One of my best friends, Heather Francovitch, is a designer at EGR International. They recently became involved in the production of an independent documentary directed by Andrew Rubin and Ricardo Villarreal called “Ride with Larry.” The subject of the film is Larry Smith who, after almost 20 yrs with the Parkinson’s, plans to bike across his state of South Dakota to raise awareness and inspire others. He will ride from June 21st to June 25th – that’s 280 miles.
My lady Jasmin Way just finished editing a documentary that will screen this week in Brooklyn! I can’t go because I am across an ocean and I can’t swim that fast, but you can still make it to this advanced screening.
Directed by NY debut filmmaker, Eric Mahoney, “North Dixie Drive” is a portrait of a small community of businesses and people residing in a tiny section of Dayton, OH. It is the story of big time wrestlers, mechanics, a donut salesmen, a homeless country singer, barbers, strippers and car repo men. This eccentric collection of people live and work around a traffic circle situated along highway I-75, and fight to keep their lives and careers afloat in a failing economy.
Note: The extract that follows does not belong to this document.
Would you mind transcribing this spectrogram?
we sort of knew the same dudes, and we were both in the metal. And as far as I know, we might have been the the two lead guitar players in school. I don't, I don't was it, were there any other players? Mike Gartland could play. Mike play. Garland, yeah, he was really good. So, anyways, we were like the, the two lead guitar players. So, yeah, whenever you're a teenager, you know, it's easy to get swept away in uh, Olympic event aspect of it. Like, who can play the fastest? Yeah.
Wed, Jan. 12th, 7:30PM Littlefield
622 Degraw St. Brooklyn, NY 11217
Today, I bring you animated sequences from Spun (2002 independent film by Jonas Åkerlund)
The animation suits the grungy, druggy, and vile cult film. It’s been a while since I’ve seen Spun. Looking back to old trailers when writing this post, I hate to say it reminds me of Requiem For A Dream. I don’t like comparing the two – who can top Requiem? But Spun holds a special place in my heart as far as frenetic drug freak films are concerned and BONUS, it features some quality animation by animator Murray John.
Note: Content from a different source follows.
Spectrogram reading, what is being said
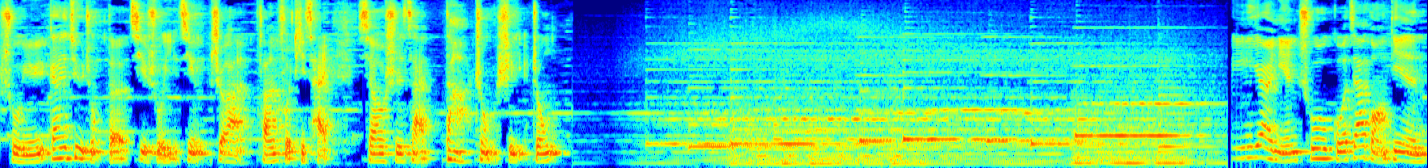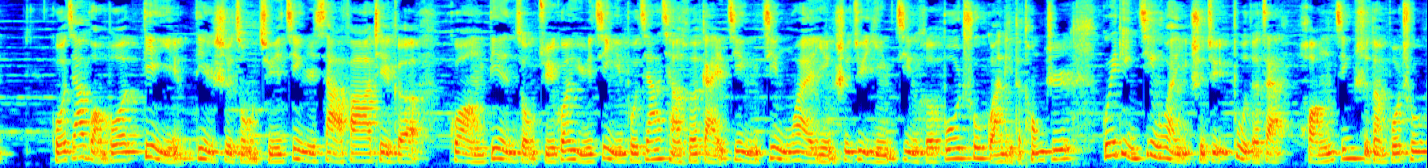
属于该剧种的技术已经涉案反腐题材消失在大众视野中。二年初，国家广电、国家广播电影电视总局近日下发这个广电总局关于进一步加强和改进境外影视剧引进和播出管理的通知，规定境外影视剧不得在黄金时段播出，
The scene depicts an intense pornographic hallucination. It’s pretty graphic but I dig the use of animation here, where the artist literally has no boundaries.
On a Michael Cera binge again, I decided to throw Youth In Revolt to the top of my Netflix queue and finally watched it. Delighted by Cera’s character as usual, I loved the film – but I’m a classic nerd and I’m much more excited about the fantastic animation sequences which were lightly besprinkled throughout.
Peter Sluszka directed 6 animations, of which 4 were chosen for the final cut. Each section was created using different techniques. Sluszka talks about his work in this interview.
Stop motion – the opening titles seamlessly linked the live action and the animation.
Pixelation – shot with a digital still camera against green screen, thousands of the images were then printed and photographed again for the final animation.
Traditional 2D Animation – hilarious … he does shrooms and then hallucinates, obviously the perfect time to introduce another animated bit. And since he’s a virgin, of course he’s going to visualize people having sex. The couples were drawn and colored by hand then added to the live action in post production.
Flash – used to create legendary ending credits. Lizzi Akana was one of the many animators who had worked on this section and she’s pretty sick, check out her stuff. Among other things, she’s worked on Superjailand MGMT’s popular music video, Kidswith Henry Thurlow.
Yay it’s my faaaaaaaaaavorite time of year! Noey and I have been making it a habit to animate film festival bumpers such as these oldies-but-goodies, and this year we’ve been asked to animate another one for the Martha’s Vineyard International Film Festival.
Here are some rough character designs!
Which one should we choose? All suggestions are welcome! We’re leaning towards the last one in the first row – obviously because of the giant disproportions. Cracks me up.